Georgia strips former-president Saakashvili of citizenship in wake of Ukrainian role
Georgia has stripped former president Mikheil Saakashvili of his citizenship, more than six months after Kiev appointed him governor of Odessa in Ukraine. He has become one of Moscow's arch enemies.
The decision was a foregone conclusion as the Georgian constitution does not allow dual nationality.
"Based on the law of Georgian citizenship, President Giorgi Margvelashvili signed a decree terminating Mikheil Saakashvili's citizenship due to his acquisition of a foreign country's nationality," Margvelashvili's press service said in a statement on Friday.
Saakashvili acquired a Ukrainian passport after President Petro Poroshenko named him governor in May this yearof the strategically important port of Odessa just across the Black Sea from the Crimea peninsula.
Friday's decree is "yet another example of employing legal instruments for political persecution," said Nugzar Tsiklauri, an opposition member of parliament in Georgia.
The appointment of the fervently pro-Western Saakashvili was viewed as a signal to Russia that Ukraine remained set on a pro-European course despite the crisis in its eastern regions.
The 47-year-old former Georgian president came to power after the famous Rose Revolution in 2003 and soon became Moscow's arch-enemy for his pro-West stance.
He is credited by the West for pulling the small ex-Soviet state out of Russia's influence. Under Saakashvili, Georgia also fought a brief war with Russia in 2008, in which the country lost control of two of its separatist regions.
Georgia meanwhile has issued an arrest warrant against Saakashvili on charges that he abused his powers. The former Georgian president insists the charges are politically motivated.
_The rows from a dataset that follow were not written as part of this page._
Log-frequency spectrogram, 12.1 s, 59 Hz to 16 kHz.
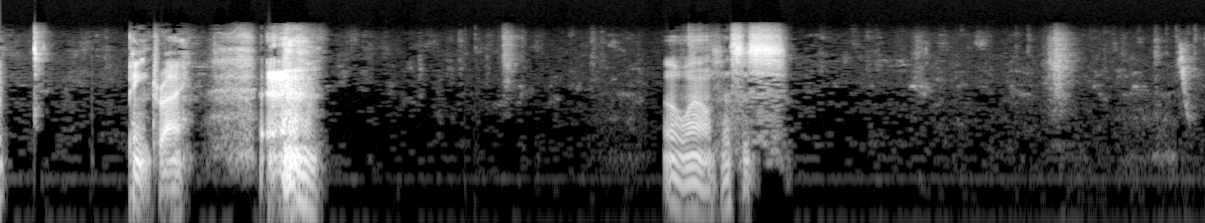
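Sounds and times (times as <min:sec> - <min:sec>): man clearing throat: 0:02.5 - 0:03.3.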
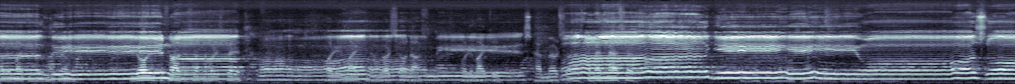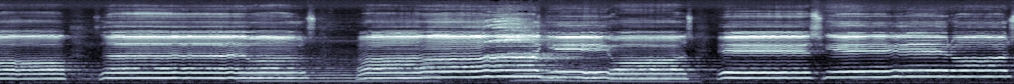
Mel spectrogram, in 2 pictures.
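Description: Byzantine liturgical chant sung by male chanters in a melismatic line of long held notes, phrase after phrase with short breaks between them.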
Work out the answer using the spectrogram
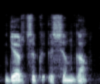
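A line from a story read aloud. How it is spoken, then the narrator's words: Quiet explanation. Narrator (Russian): тихо пояснила графиня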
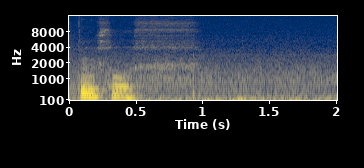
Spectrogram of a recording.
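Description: Liquid pours into a glass bowl.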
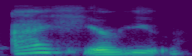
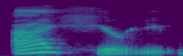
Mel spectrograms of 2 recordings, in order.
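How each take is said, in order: First: Said in the usual way. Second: I hear you lifted high and softened; soft, high, comforting reassurance; reassuring. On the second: Shown as a demonstration. Counselor reassuring a distressed client, high soft reassurance. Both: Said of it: "You're letting them know that".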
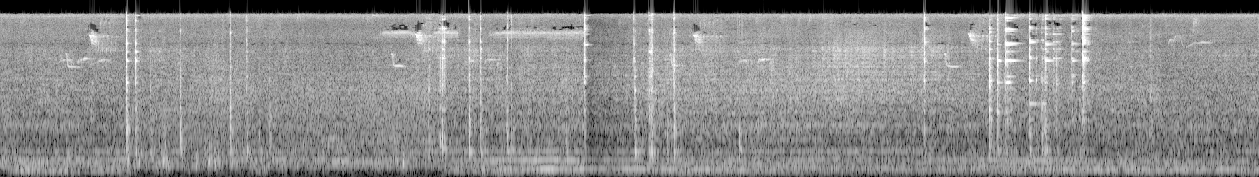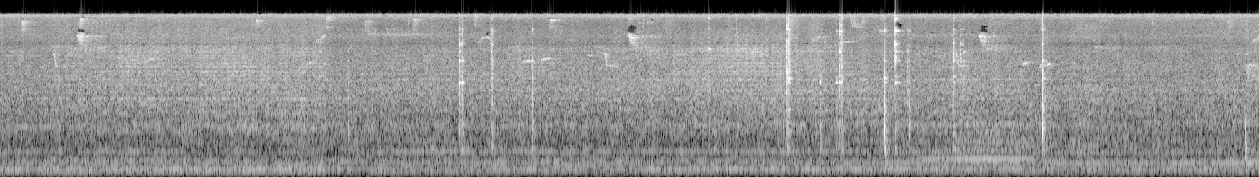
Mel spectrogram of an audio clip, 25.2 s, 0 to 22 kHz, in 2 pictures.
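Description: Steel wrenches clinking against the hydraulic hose fittings as the 37-degree JIC flare nuts on a backhoe boom cylinder are turned and tightened: scattered sharp metallic clicks, the loudest cluster about ten seconds in. A steady low hum runs underneath.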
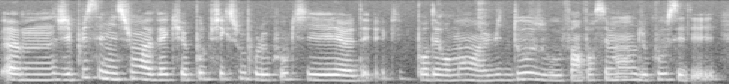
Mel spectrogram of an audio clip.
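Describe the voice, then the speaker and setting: The voice has a dark, mellow tone and fairly even intonation, moving at a fairly slow pace with hardly any pauses amid audible room echo. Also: woman, medium pitch for a woman. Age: 20s. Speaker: publishing assistant apprentice. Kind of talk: casual interview.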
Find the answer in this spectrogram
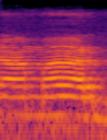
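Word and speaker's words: عمرو: Wa Abdullah bin Amr bin As anin Nabi sallallahu alaihi wasallam. Jadi kalau kalimat ya santri, kalau lafaz Umar ada wawunya bacanya bukan Umar, Amr. Kalau nggak ada wawunya bacanya Umar.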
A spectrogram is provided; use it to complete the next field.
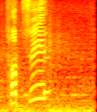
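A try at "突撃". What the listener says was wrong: Don't forget the Geki.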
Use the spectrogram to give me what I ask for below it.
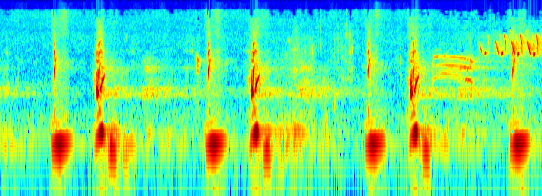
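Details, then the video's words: American Bittern giving its loud, distinctive three-syllable pumperlunk, calling often early in the season and carrying a couple of kilometres in calm conditions; deep gulping booms repeat about every one and a half seconds, with a faint sparrow trill behind. "it's a three-syllable pumperlunk, or there's some other"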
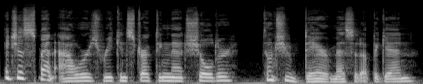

Several of Saakashvili's top allies in Georgia have been investigated and some jailed after the defeat of his United National Movement (UNM) party in parliamentary and presidential elections in 2012 and 2013.
ap/jm (AFP, Reuters)